Noble Savages: The Savage Club and the Great War, 1914-1918, James Wilson
Reviewed by Kathryn White, November 2020.
Noble Savages is James Wilson’s remarkably thorough study of the Savage Club of London in the First World War. A product of centenary research, the hardcover was originally published in 2018 and due to demand has now been reissued as an updated paperback.
Early in the book Wilson describes the Club’s memorial plaque, carved by member and sculptor Albert Toft in memory of the nine ‘Savages’ who were killed during the war. Yet in truth, this book is a far greater memorial; a tribute to the war work of more than one hundred men and a testament to the way the conflict cut through British society.
But we can also tell a lot from that simple plaque, upon which the nine names are listed in alphabetical order. All but one are officers. Yet one name stands out, despite it being no more prominent than the Second Lieutenants. That of Field Marshal the Earl Kitchener. The hero of Khartoum and the face of 1914 Army recruitment, Kitchener had been a member of the Savage Club. He wasn’t their only famous face. The King, George V, was an honorary member until he came to the throne. Admiral Jellicoe and Field Marshal Sir Robertson also called the club home.

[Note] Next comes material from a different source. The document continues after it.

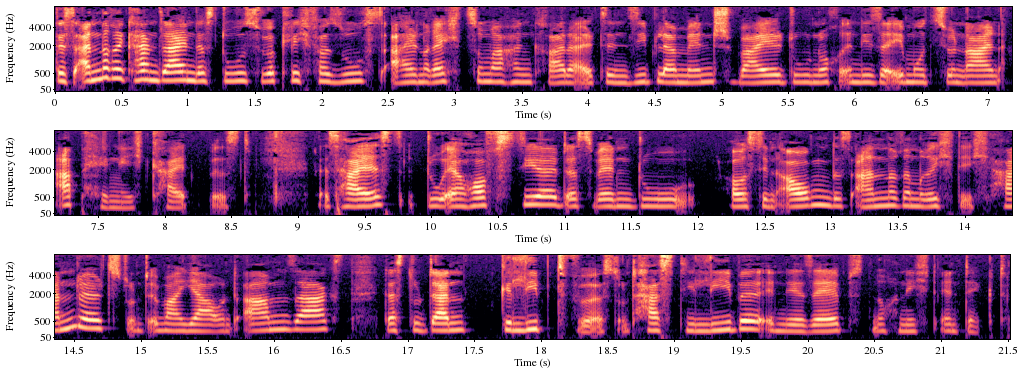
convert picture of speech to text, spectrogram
Das andere kann sein, dass du es wirklich versuchst, allen recht zu machen, gerade als sensibler Mensch, weil du noch in dieser emotionalen Abhängigkeit bist. Das heißt, du erhoffst dir, dass wenn du aus den Augen des anderen richtig handelst und immer Ja und Amen sagst, dass du dann geliebt wirst und hast die Liebe in dir selbst noch nicht entdeckt.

In many ways the membership of the Savage Club reads like a Who’s Who of the war. Artist CRW Nevinson, architect Edwin Lutyens, and correspondent Hillaire Belloc were all also members, with Wilson giving each of them an in depth biography. A collection of extraordinary men, each prominent in their fields, they were united by their membership of one bohemian gentlemen’s club. Selection for membership required (and still does to this day) professional distinction alongside societal connection.
Noble Savages can therefore be seen to transcend the Club itself, reflecting the interconnected nature of London society at the time of the war. The elite circle to which membership of the Club was possible were the very same men at the top of the social hierarchy to whom positions of military and government influence were open.
One can only wonder the conversations held in the Savage bar between the great and good of the war. Between the Army and Navy; the sciences and arts. And unfortunately, one is largely left to wonder. Likely a result of limited written evidence pertaining to what occurred behind those closed doors, Wilson doesn’t go beyond the biographies to explore the relationships fostered and the deals done within the Savage Club.
Even a century later the secrecy of Club Land prevails. A remarkable place for men living remarkable lives, James Wilson provides us with an amazing cast of historical figures, upon whom the success and legacy of the First World War depended. By placing them within the community of the Savage Club, we are given a new appreciation for the context in which they lived and experienced life, as well as for the historical legacy of the Club itself.